My question is:
What is the appropriate estimate of mean survival in a target population defined by a health care provider?
The context is:
Typically, evidence about the relative effects of treatments comes from one or more RCTs and mean survival for each treatment is estimated from some parametric model fitted to the data i.e. with extrapolation to patients lifetimes and without an assumption of proportional hazards. When there is only one RCT it is common to use only the study data and to fit models separately to the data from each treatment arm or with an effect for treatment included for each parameter in the models.
When there are multiple RCTs the studies are typically used to estimate relative effects (e.g. using a network meta-analysis of fractional polynomials for the hazard function) which are “added” to a baseline hazard function in order to generate treatment specific survival functions and mean survival.

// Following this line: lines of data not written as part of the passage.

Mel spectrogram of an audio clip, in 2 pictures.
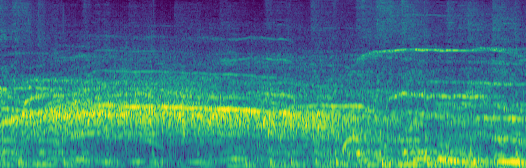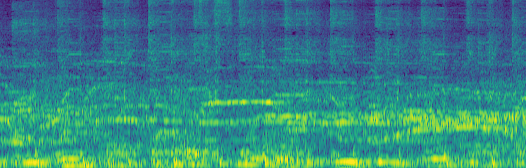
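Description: Loud live pop music with a steady beat from a band on stage through the concert sound system, with the audience screaming and cheering over it; one long high scream stands out about four seconds in.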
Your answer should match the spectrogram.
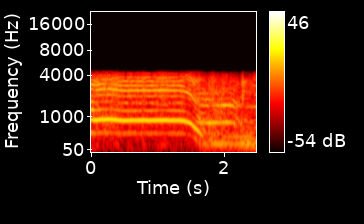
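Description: A long, loud held "whoo" from a voice over live band music. It keeps a steady pitch, then slides sharply down near the end into a lower note.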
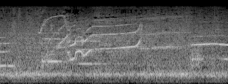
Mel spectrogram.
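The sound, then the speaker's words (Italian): Orca calls from a record: high whistling squeals and gliding tones that sweep up and down, repeated over a steady hiss. “Dischi con le orche a cantarsela.”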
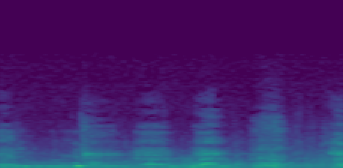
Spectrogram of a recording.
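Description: Faint, breathy sobbing of a boy weeping: a few short catches of breath.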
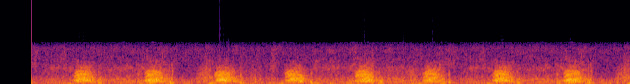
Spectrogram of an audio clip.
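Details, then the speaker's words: Aortic stenosis heart sound example: a slow, regular heartbeat with a loud, harsh systolic murmur filling each beat. "You will hear a loud harsh systolic murmur. You can hear an example in this audio clip."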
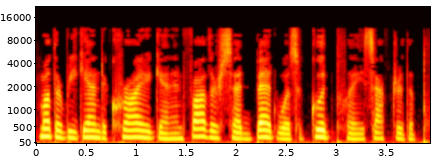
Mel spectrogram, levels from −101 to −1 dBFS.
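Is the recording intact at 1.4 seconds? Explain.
Yes, the speech at 1.4 s plays through intact, with no dropout, click, distortion or other technical fault at that moment.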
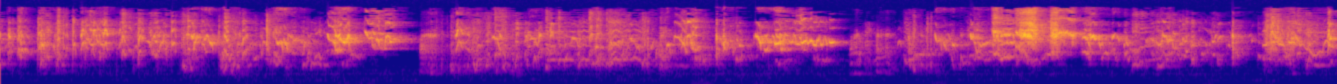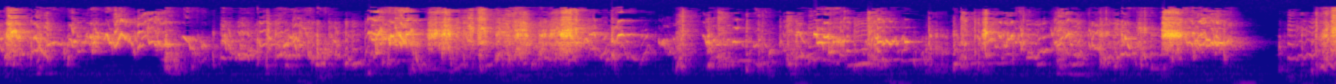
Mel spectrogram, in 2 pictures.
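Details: Pet budgies in a cheerful mood, keeping up a long run of chattering warbles, scratchy chirps and high squeaks, steady and lively throughout.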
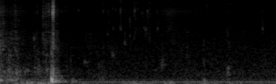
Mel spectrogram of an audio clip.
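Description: Two knocks on a small boat, the second sharper and a little before half a second in, followed by a faint steady low hum.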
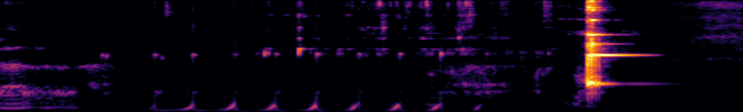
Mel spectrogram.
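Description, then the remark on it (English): A run of eight soft, evenly spaced low knocks or pours, then one bright, ringing clink of a glass of single malt scotch that rings out briefly before fading, with no talking over it. “You ready for a sound take on this? Oh yeah. Oh, Ooh. single malt scotch.”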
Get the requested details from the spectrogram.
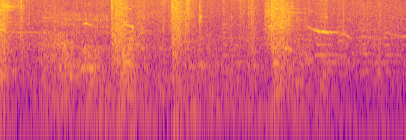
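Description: Wolves snarl and yelp.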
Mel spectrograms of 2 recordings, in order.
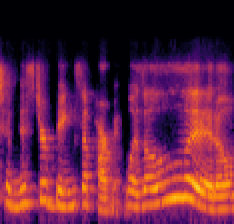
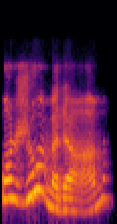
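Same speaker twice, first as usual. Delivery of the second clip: put-on French accent; 5 semitones higher, 3 dB louder than usual. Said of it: "which are French".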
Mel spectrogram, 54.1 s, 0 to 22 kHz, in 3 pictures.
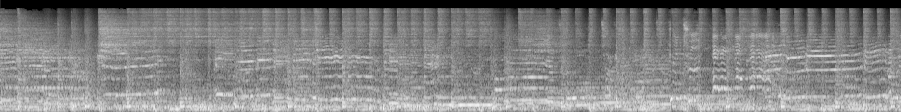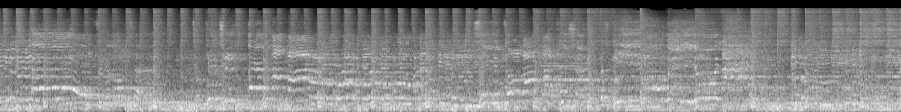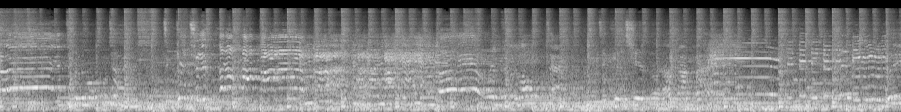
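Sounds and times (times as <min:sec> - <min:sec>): blues band playing: 0:00.0 - 0:54.0
electric guitar bending notes: 0:00.0 - 0:54.0.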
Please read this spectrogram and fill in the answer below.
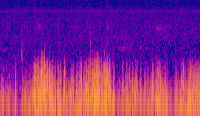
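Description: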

A common feature of both situations is that the analysis is of marginal models with no account taken of the sampling scheme or known prognostic factors or treatment effect modifiers. Accepting the principle that clinical trials should be analysed as randomised then we should include any stratification factors and also any known prognostic factors.
My questions are:
How should mean survival for the target population be estimated from a conditional model?
What is the relevance of the joint distribution of the covariates in the target population and how might this be estimated?
What can be said about the interpretation of the estimates of mean survival from marginal and conditional means and the extent to which estimates from a marginal model are biased with invalid estimates of error?